EXERCISE:
With the images removed, write out every line below exactly.

[Data entries]

################

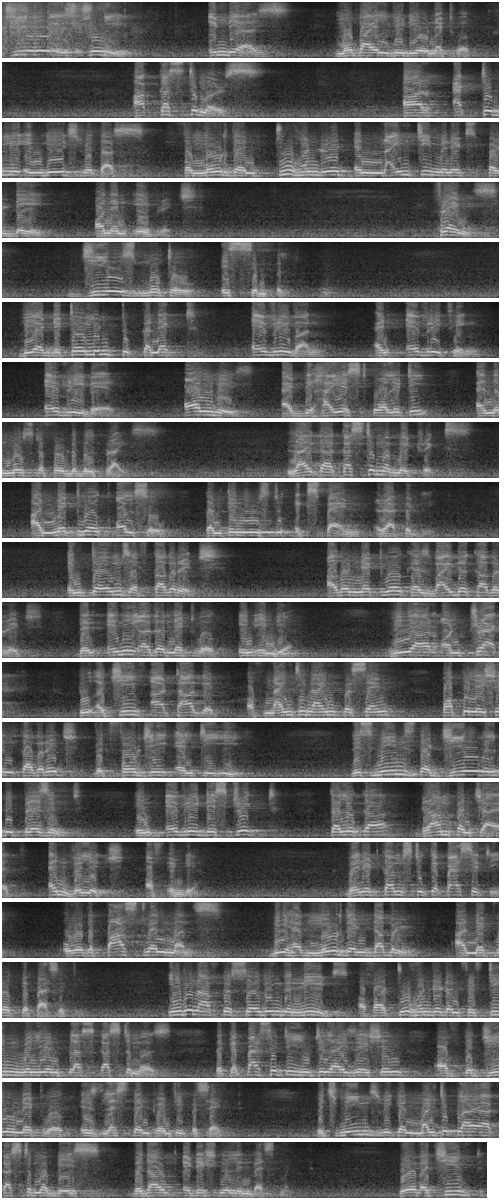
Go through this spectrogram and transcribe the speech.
Jio is truly India's mobile video network. Our customers are actively engaged with us for more than 290 minutes per day on an average. Friends, Jio's motto is simple. We are determined to connect everyone and everything, everywhere, always at the highest quality and the most affordable price. Like our customer matrix, our network also continues to expand rapidly. In terms of coverage, our network has wider coverage than any other network in India. We are on track to achieve our target of 99% population coverage with 4G LTE. This means that Jio will be present in every district, taluka, gram panchayat and village of India. When it comes to capacity, over the past 12 months, we have more than doubled our network capacity. Even after serving the needs of our 215 million plus customers, the capacity utilization of the Jio network is less than 20%, which means we can multiply our customer base without additional investment. We have achieved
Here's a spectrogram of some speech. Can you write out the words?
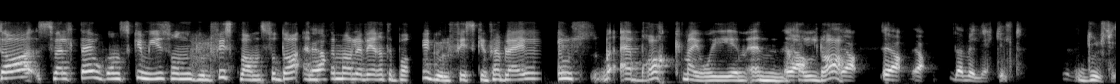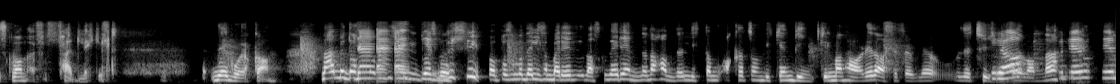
da svelget jeg jo ganske mye sånn gullfiskvann, så da endte Ja. jeg med å levere tilbake gullfisken. For jeg ble jo Jeg brakk meg jo i en, en Ja, halv dag. Ja, ja, ja. Det er veldig ekkelt. Gullfiskvann er forferdelig ekkelt. Det går jo ikke an. Nei, men da skal du, du slippe opp, og så må det liksom bare, da skal det renne. Det handler litt om akkurat sånn hvilken vinkel man har det i, da, selvfølgelig. Det trykket Ja. det vannet. Det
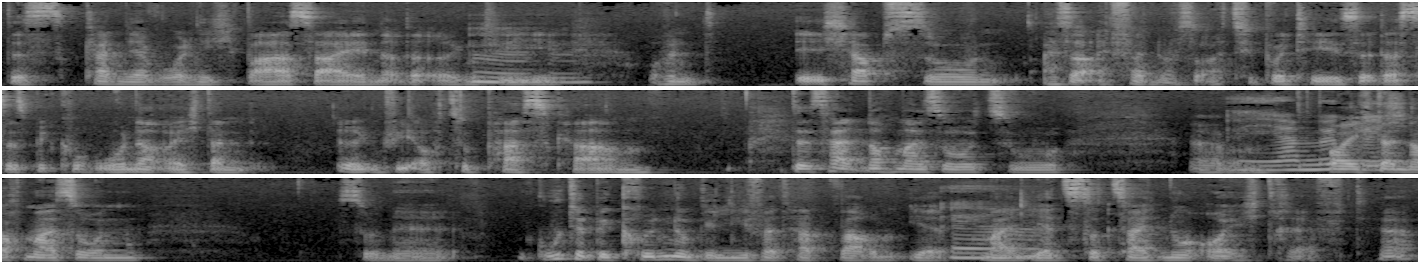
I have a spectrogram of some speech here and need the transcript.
das kann ja wohl nicht wahr sein oder irgendwie. Und ich habe so, also einfach nur so als Hypothese, dass das mit Corona euch dann irgendwie auch zu Pass kam. Das halt nochmal so zu ähm, Ja, möglich. euch dann nochmal so, ein, so eine gute Begründung geliefert habt, warum ihr Ja. mal jetzt zur Zeit nur euch trefft. Ja?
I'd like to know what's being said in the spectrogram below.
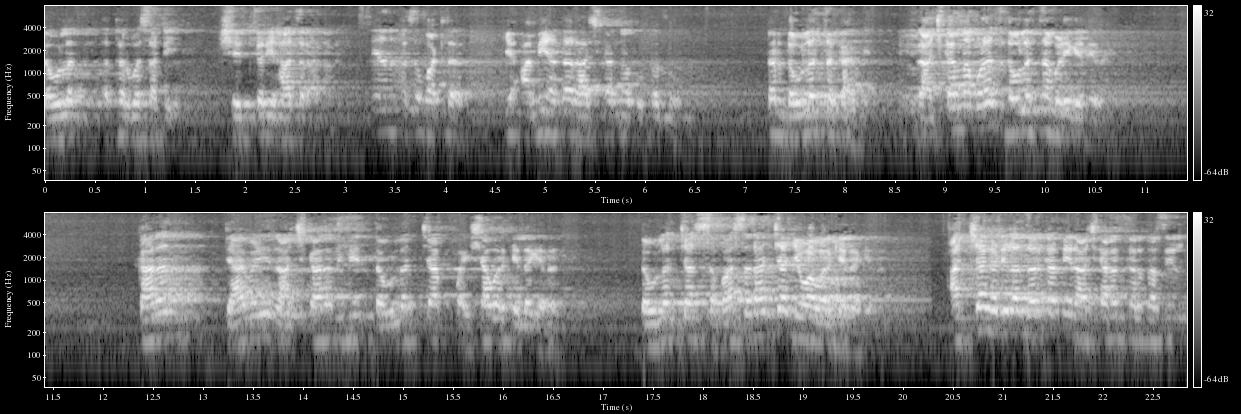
दौलत अथर्वसाठी शेतकरी हाच राहणार असं वाटलं की आम्ही आता राजकारणात उतरलो. तर दौलतचं काय होईल? राजकारणामुळेच दौलतचा बळी गेलेला आहे. कारण त्यावेळी राजकारण हे दौलतच्या पैशावर केलं गेलं. दौलतच्या सभासदांच्या जीवावर केलं गेलं. आजच्या घडीला जर का मी राजकारण करत असेल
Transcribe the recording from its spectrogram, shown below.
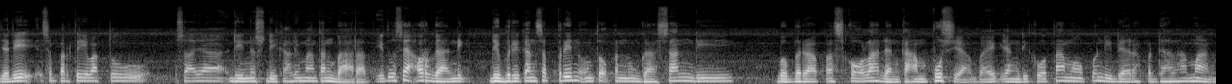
Jadi seperti waktu saya dinas di Kalimantan Barat itu saya organik diberikan sprint untuk penugasan di beberapa sekolah dan kampus ya. Baik yang di kota maupun di daerah pedalaman.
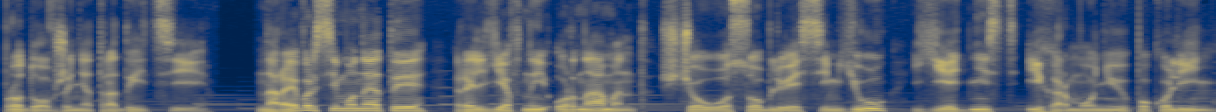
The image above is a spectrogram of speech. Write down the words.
продовження традиції. На реверсі монети рельєфний орнамент, що уособлює сім'ю, єдність і гармонію поколінь.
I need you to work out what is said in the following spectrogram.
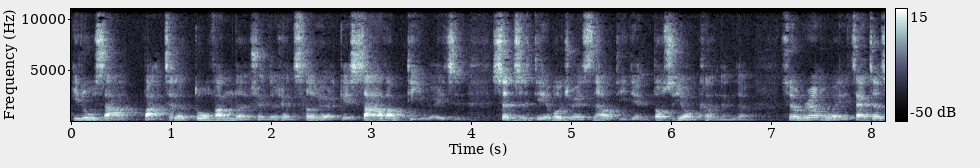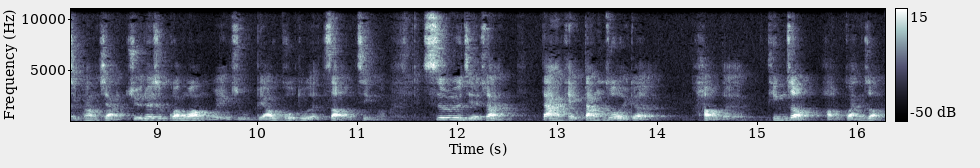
一路杀，把这个多方的选择权策略给杀到底为止，甚至跌破九月四号低点都是有可能的。所以我认为在这情况下，绝对是观望为主，不要过度的躁进哦。四日结算，大家可以当做一个好的听众、好观众，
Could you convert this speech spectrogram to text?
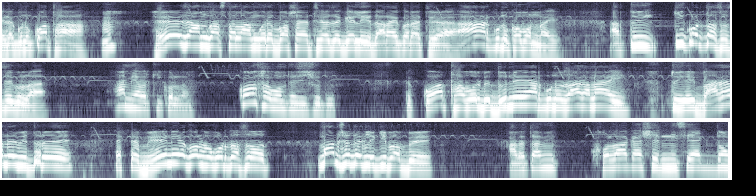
এটা কোনো কথা? হ্যাঁ? হে যে আম গাছতলা আম করে বসায় থুয়ে যে গেলি দাঁড়াই করায় থুয়ে আর কোনো খবর নাই। আর তুই কি করতেছ সেগুলা আমি আবার কি করলাম? কথা বলতেছি শুধু। কথা বলবি দুনিয়ায় আর কোনো জায়গা নাই। তুই এই বাগানের ভিতরে একটা মেয়ে নিয়ে গল্প করতেছ মানুষ দেখলে কি ভাববে? আরে তো আমি খোলা আকাশের নিচে একদম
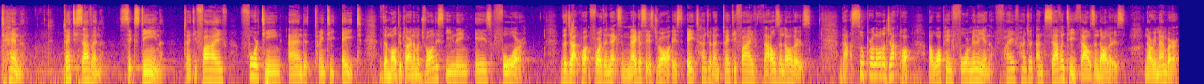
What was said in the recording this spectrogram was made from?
10, 27, 16, 25, 14, and 28. The multiplier number drawn this evening is 4. The jackpot for the next Mega 6 draw is $825,000. That Super Lotto jackpot, a whopping $4,570,000. Now remember,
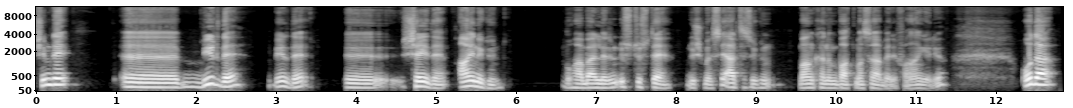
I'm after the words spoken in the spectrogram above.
Şimdi e, bir de bir de e, şeyde aynı gün bu haberlerin üst üste düşmesi, ertesi gün bankanın batması haberi falan geliyor. O da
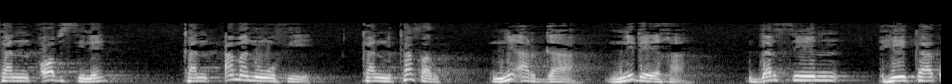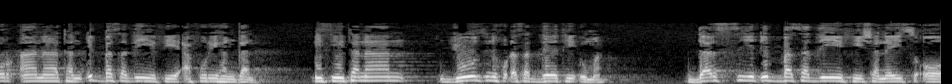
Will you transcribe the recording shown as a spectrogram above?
kan obsine kan amanuu fi kan kafaru ni argaa ni beeka darsiin hiikaa qur'aanaa tan dhibba sadii fi afurii hangan. Isii tanaan juuzni kudha saddeetii dhuma. Darsii dhibba sadii fi shaneeyso'oo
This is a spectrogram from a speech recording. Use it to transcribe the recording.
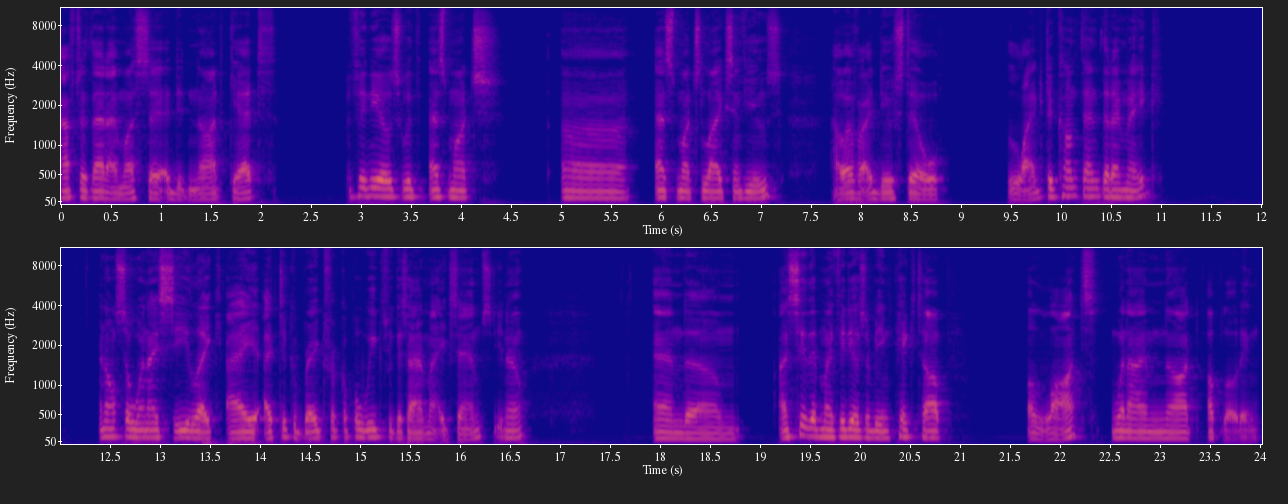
After that, I must say I did not get videos with as much uh as much likes and views. However, I do still like the content that I make. And also when I see like I I took a break for a couple weeks because I had my exams, you know. And um I see that my videos are being picked up a lot when I'm not uploading.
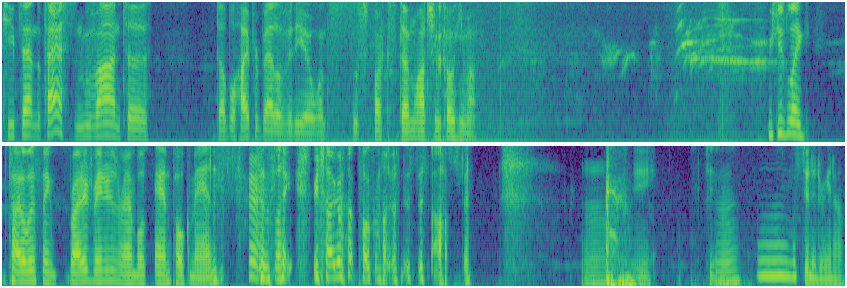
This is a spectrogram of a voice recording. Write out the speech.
keep that in the past and move on to double hyper battle video once this fuck's done watching Pokemon. We should like title this thing Riders, Rangers, and Rambles and Pokemans. it's like we talk about Pokemon just as often. Uh, let's see. Uh, uh, let's do Nidorino.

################

RESPONSE FOR THIS EXERCISE:
Go through this spectrogram and transcribe the speech.
Jio is truly India's mobile video network. Our customers are actively engaged with us for more than 290 minutes per day on an average. Friends, Jio's motto is simple. We are determined to connect everyone and everything, everywhere, always at the highest quality and the most affordable price. Like our customer matrix, our network also continues to expand rapidly. In terms of coverage, our network has wider coverage than any other network in India. We are on track to achieve our target of 99% population coverage with 4G LTE. This means that Jio will be present in every district, taluka, gram panchayat and village of India. When it comes to capacity, over the past 12 months, we have more than doubled our network capacity. Even after serving the needs of our 215 million plus customers, the capacity utilization of the Jio network is less than 20%, which means we can multiply our customer base without additional investment. We have achieved
Here's a spectrogram of some speech. Can you write out the words?
da svelget jeg jo ganske mye sånn gullfiskvann, så da endte Ja. jeg med å levere tilbake gullfisken. For jeg ble jo Jeg brakk meg jo i en, en Ja, halv dag. Ja, ja, ja. Det er veldig ekkelt. Gullfiskvann er forferdelig ekkelt. Det går jo ikke an. Nei, men da skal du, du slippe opp, og så må det liksom bare, da skal det renne. Det handler litt om akkurat sånn hvilken vinkel man har det i, da, selvfølgelig. Det trykket Ja. det vannet. Det
I have a spectrogram of some speech here and need the transcript.
das kann ja wohl nicht wahr sein oder irgendwie. Und ich habe so, also einfach nur so als Hypothese, dass das mit Corona euch dann irgendwie auch zu Pass kam. Das halt nochmal so zu ähm, Ja, möglich. euch dann nochmal so, ein, so eine gute Begründung geliefert habt, warum ihr Ja. mal jetzt zur Zeit nur euch trefft. Ja?
I'd like to know what's being said in the spectrogram below.
दौलत अथर्वसाठी शेतकरी हाच राहणार असं वाटलं की आम्ही आता राजकारणात उतरलो. तर दौलतचं काय होईल? राजकारणामुळेच दौलतचा बळी गेलेला आहे. कारण त्यावेळी राजकारण हे दौलतच्या पैशावर केलं गेलं. दौलतच्या सभासदांच्या जीवावर केलं गेलं. आजच्या घडीला जर का मी राजकारण करत असेल
Transcribe the recording from its spectrogram, shown below.
Jadi seperti waktu saya dinas di Kalimantan Barat itu saya organik diberikan sprint untuk penugasan di beberapa sekolah dan kampus ya. Baik yang di kota maupun di daerah pedalaman.
The image above is a spectrogram of speech. Write down the words.
продовження традиції. На реверсі монети рельєфний орнамент, що уособлює сім'ю, єдність і гармонію поколінь.
I need you to work out what is said in the following spectrogram.
一路杀，把这个多方的选择权策略给杀到底为止，甚至跌破九月四号低点都是有可能的。所以我认为在这情况下，绝对是观望为主，不要过度的躁进哦。四日结算，大家可以当做一个好的听众、好观众，
Could you convert this speech spectrogram to text?
এটা কোনো কথা? হ্যাঁ? হে যে আম গাছতলা আম করে বসায় থুয়ে যে গেলি দাঁড়াই করায় থুয়ে আর কোনো খবর নাই। আর তুই কি করতেছ সেগুলা আমি আবার কি করলাম? কথা বলতেছি শুধু। কথা বলবি দুনিয়ায় আর কোনো জায়গা নাই। তুই এই বাগানের ভিতরে একটা মেয়ে নিয়ে গল্প করতেছ মানুষ দেখলে কি ভাববে? আরে তো আমি খোলা আকাশের নিচে একদম
What was said in the recording this spectrogram was made from?
10, 27, 16, 25, 14, and 28. The multiplier number drawn this evening is 4. The jackpot for the next Mega 6 draw is $825,000. That Super Lotto jackpot, a whopping $4,570,000. Now remember,
I'm after the words spoken in the spectrogram above.
Şimdi e, bir de bir de e, şeyde aynı gün bu haberlerin üst üste düşmesi, ertesi gün bankanın batması haberi falan geliyor. O da
Will you transcribe the recording shown as a spectrogram above?
kan obsine kan amanuu fi kan kafaru ni argaa ni beeka darsiin hiikaa qur'aanaa tan dhibba sadii fi afurii hangan. Isii tanaan juuzni kudha saddeetii dhuma. Darsii dhibba sadii fi shaneeyso'oo
This is a spectrogram from a speech recording. Use it to transcribe the recording.
After that, I must say I did not get videos with as much uh as much likes and views. However, I do still like the content that I make. And also when I see like I I took a break for a couple weeks because I had my exams, you know. And um I see that my videos are being picked up a lot when I'm not uploading.
This is a spectrogram of a voice recording. Write out the speech.
keep that in the past and move on to double hyper battle video once this fuck's done watching Pokemon. We should like title this thing Riders, Rangers, and Rambles and Pokemans. it's like we talk about Pokemon just as often. Uh, let's see. Uh, uh, let's do Nidorino.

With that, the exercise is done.